Eva’s childhood was dominated by the behaviours of an alcoholic father.
There was so much associated trauma that Eva grew up with little self-esteem. She felt like a failure, no matter what she did, no matter how hard she tried, she couldn’t fix it and she felt hopeless.
As an adult Eva chose to love and marry another alcoholic, saying “you marry what you know.” With alcohol abuse being the foundation on which her life was built, Eva fought to try to change the environment when she had children. She wanted better for her children but wasn’t sure how to stop history repeating itself.
Eva became a single mother of two children, working full-time, on-call, and also on weekends just to pay the bills. It was a hard and exhausting time for her and Eva felt her parenting skills weren’t great because she was terrified of conflict.
When Evan’s daughter turned 14 Eva’s world turned upside down. It was marijuana and it was like her lovely little girl left and another person came to live in her home, with devastating impact.
Her daughter was using all the time and precious money was going missing, but her daughter would deny taking it. Eva didn’t manage and as her daughter started her own family she continued to use.
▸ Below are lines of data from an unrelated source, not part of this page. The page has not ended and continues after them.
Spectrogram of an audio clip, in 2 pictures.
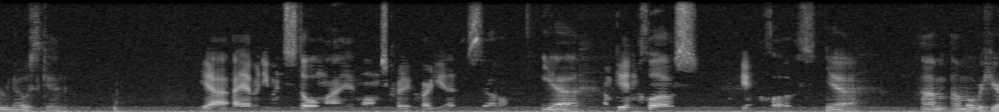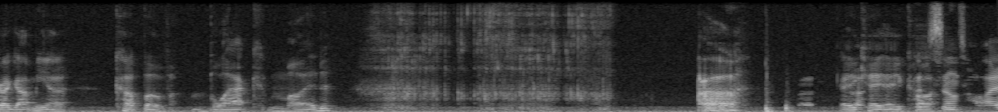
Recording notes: Sorry for the poor audio quality this episode.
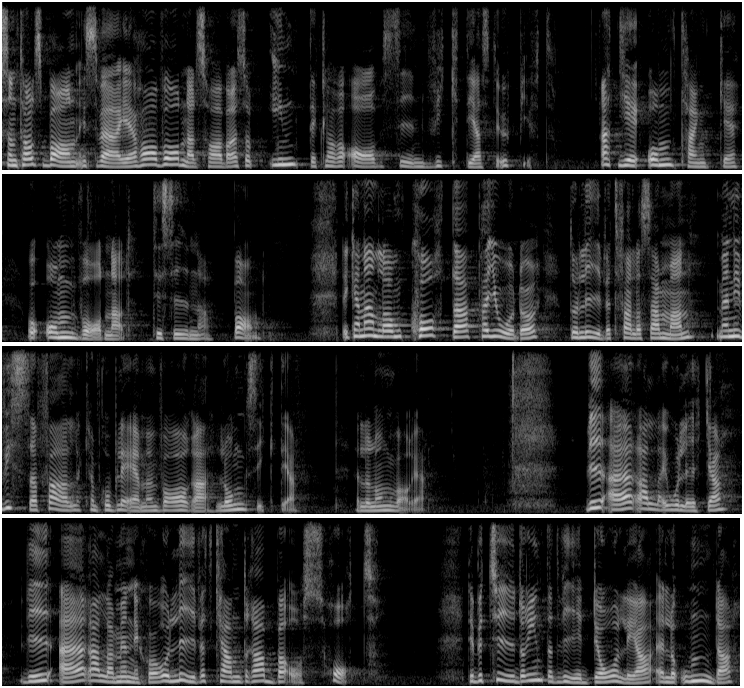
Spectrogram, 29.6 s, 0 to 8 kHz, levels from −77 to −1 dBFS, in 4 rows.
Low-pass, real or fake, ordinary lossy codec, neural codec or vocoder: none; real; none; none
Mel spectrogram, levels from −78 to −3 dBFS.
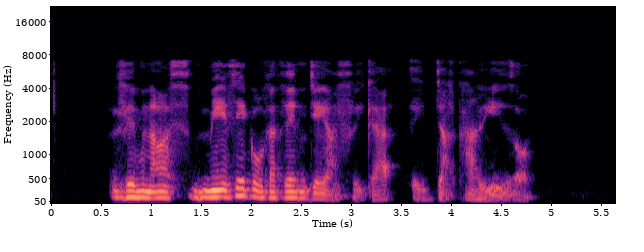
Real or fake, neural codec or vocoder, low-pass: fake; codec, 16 kHz, 2 kbps, FreqCodec, larger model; 7.2 kHz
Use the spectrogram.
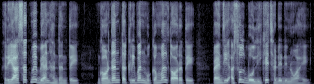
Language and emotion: Sindhi, neutral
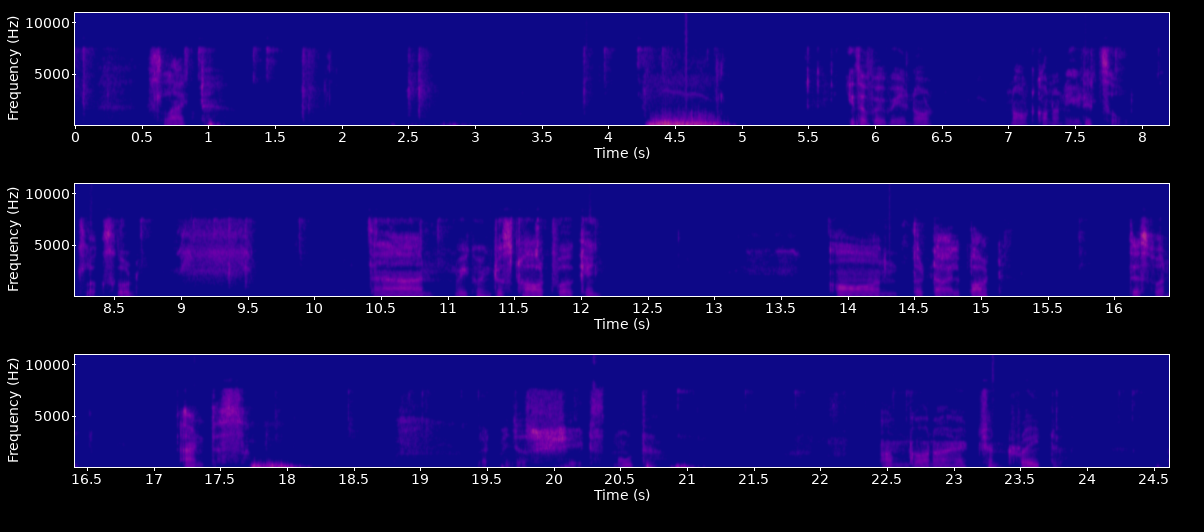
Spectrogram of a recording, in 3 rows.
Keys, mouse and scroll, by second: 0.8 click, 2.5 /, 3.9 middle click, 4.4-7.7 middle drag, 8.4 middle click, 9.0 middle click, 9.3 Tab, 9.8-10.9 middle drag, 15.2 middle click, 17.9 middle click, 18.9 click, 19.2 right click, 20.6 middle click, 21.4 middle click, 22.5-24.3 drag.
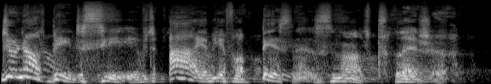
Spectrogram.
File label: Female Naga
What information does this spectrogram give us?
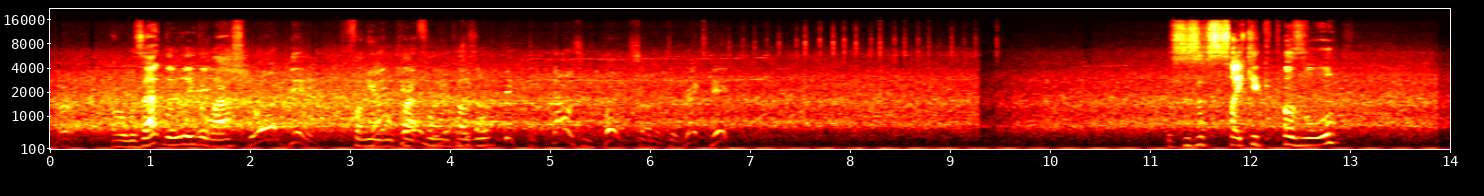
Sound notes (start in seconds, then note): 5.3 audience effect loops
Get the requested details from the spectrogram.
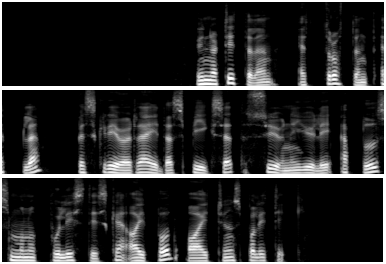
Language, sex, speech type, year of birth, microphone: Norwegian, male, read, 1984, Shure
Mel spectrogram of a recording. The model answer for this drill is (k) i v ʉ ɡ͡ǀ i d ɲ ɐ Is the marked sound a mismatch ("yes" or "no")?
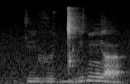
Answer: no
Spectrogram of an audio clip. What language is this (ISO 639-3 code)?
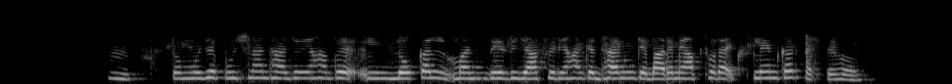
hin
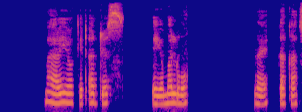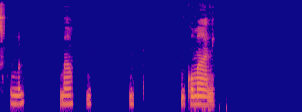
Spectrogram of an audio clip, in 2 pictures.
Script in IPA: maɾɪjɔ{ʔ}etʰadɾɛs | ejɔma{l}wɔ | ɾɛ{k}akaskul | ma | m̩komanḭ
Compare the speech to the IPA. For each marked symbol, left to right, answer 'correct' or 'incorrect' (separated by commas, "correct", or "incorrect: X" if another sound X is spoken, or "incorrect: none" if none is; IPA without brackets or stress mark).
incorrect: k, correct, correct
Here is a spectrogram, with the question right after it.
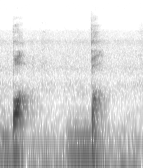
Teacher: é uma consoante oclusiva bilabial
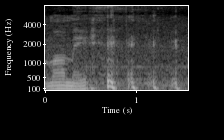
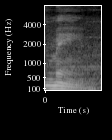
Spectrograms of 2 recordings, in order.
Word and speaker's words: MAME: In one of my last videos, I said mommy, but it's pronounced MAME.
In the midst of all the chaos Eva discovered Stepping Stone. She wanted a different relationship with her daughter and the course helped her to see what she was doing right, but also what she was doing wrong. She learned to put up boundaries, to stop taking over and trying to fix everything, to stop lending money when she didn’t even have the money for herself. Importantly, the course enabled Eva to feel the grief that comes with living and loving someone who abuses drugs and to know that it’s okay to feel anger and resentment at the turmoil and loss that comes with all of the experiences.
Eva’s decision to do the course was life-changing and she hopes that her story may help another person find the courage to learn a new way to relate to and support a family member with a drug or alcohol problem.